fbpx

Kojo Ashong steel bridge over the Densu River cries for help

BY: Emmanuel Quaye
The collapsing bridge over River Densu
The collapsing bridge over River Densu

Danger looms on a steel bridge over the Densu River which connects Kojo Ashong and Otuplem near Amasaman in the Ga West Municipality.

The bridge’s broken metal planks have left holes on it, rendering it precarious and needing urgent repairs before disaster strikes.

The bridge links Amasaman to major communities such as Otaten, Obom, Onyansanaa, Abbeyman, Kwashie Kuma and Obokwashie.

Hundreds of commuters and residents use the bridge “with their hearts in their mouths”.

Besides, holes have been created on the roads reconstructed barely two years ago leading to the bridge, and that is an additional nightmare for motorists and other road users.

A taxi driver, Kwame Ofori, who plies the Amasaman-Otanten road and uses the bridge on a daily basis, blamed heavy trucks that carried sand from the area for weakening the bridge.

He said planks were placed on the bridge to prevent heavy trucks from using it to save it from collapse, but some sand winners at Kojo Ashong removed the planks to enable the trucks to use it.

A trader, Christian Amerley Tagoe, who lives at Oduntia and crosses the bridge daily to sell her wares, said they were scared that something bad might happen to them on the bridge.

The Administrator of Divine Providence School Annex at Otaten, a Catholic orphanage with a school attached, Rev. Sister Mary Alice Kezier Kizita Otoo, said her school had a population of 338 students and pupils and 40 teaching and non-teaching staff who used the bridge and were always scared.

"Our bus crosses this bridge every morning and evening transporting these children from Amasaman, and we fear that the bridge will collapse,'' she said.

The Assembly Member for the Onyansana Electoral Area, Daniel Korankye Dodoo, said the bridge constructed and commissioned in 1991 under late President Jerry John Rawlings’s regime had not seen any maintenance.

He explained that the bridge was constructed temporarily to connect Amasaman and Kojo Ashong, but rapid development and population growth took a heavy toll on it and the bridge began deteriorating six years ago.

He said after several petitions and demonstrations by some motorists and residents of the various communities, a combined team of officials from the Department of Feeder Roads, Department of Urban Roads and security personnel, led by the Ga West Municipal Chief Executive, Clement Wilkinson, and the Member of Parliament for Amasaman, Akwasi Afrifa Mensah, came to inspect the bridge on July 7 this year.

Mr Dodoo appealed to authorities concerned to act swiftly to avoid any disaster and cited an incident where a similar bridge collapsed at Ashalaja, claiming several lives.

"We know the bridge has become dangerous.
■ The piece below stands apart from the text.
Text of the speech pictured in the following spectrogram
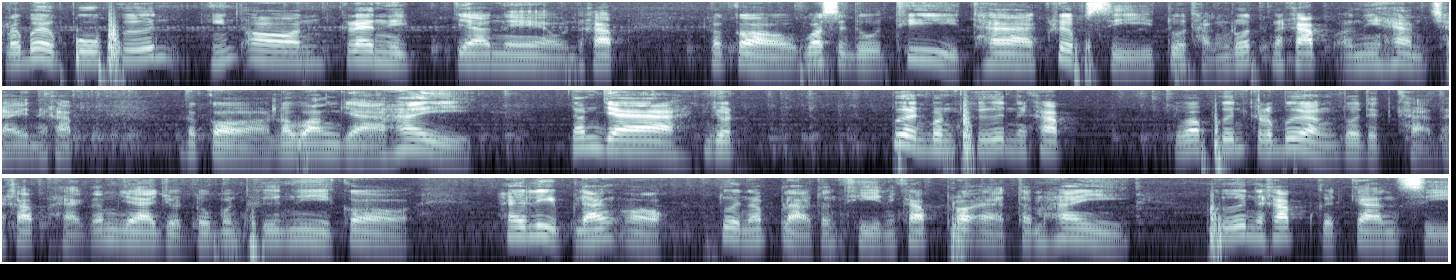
กระเบื้องปูพื้น หินอ่อน แกรนิตยาแนวนะครับแล้วก็วัสดุที่ทาเคลือบสีตัวถังรถนะครับ อันนี้ห้ามใช้นะครับ แล้วก็ระวังอย่าให้น้ำยาหยด เปื้อนบนพื้นนะครับ หรือว่าพื้นกระเบื้องโดยเด็ดขาดนะครับ หากน้ำยาหยดลงบนพื้นนี่ก็ให้รีบล้างออกด้วยน้ำเปล่าทันทีนะครับ เพราะอาจทำให้พื้นนะครับเกิดการสี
Anything can happen at anytime,” he said.

When the Daily Graphic contacted Mr Wilkinson, he expressed great worry about the state of the bridge and said the Department of Feeder Roads had promised to fix the roads and he was expecting them to have worked on the bridge by now.

The acting Director of the Department of Feeder Roads, Roosevelt Odai Otoo, told the Daily Graphic that they had forwarded a request to the Bridge Division of the Ghana Highway Authority to work on the costing, after which it would be forwarded to the Minister of Roads and Highways for approval.

He said the bridge was an old one and there was the need to replace it.

"We have in stock some of the components used in constructing the bridge imported from the United Kingdom and the engineers at the Bridge Division of the Ghana Highway Authority will replace the entire bridge after approval," he said.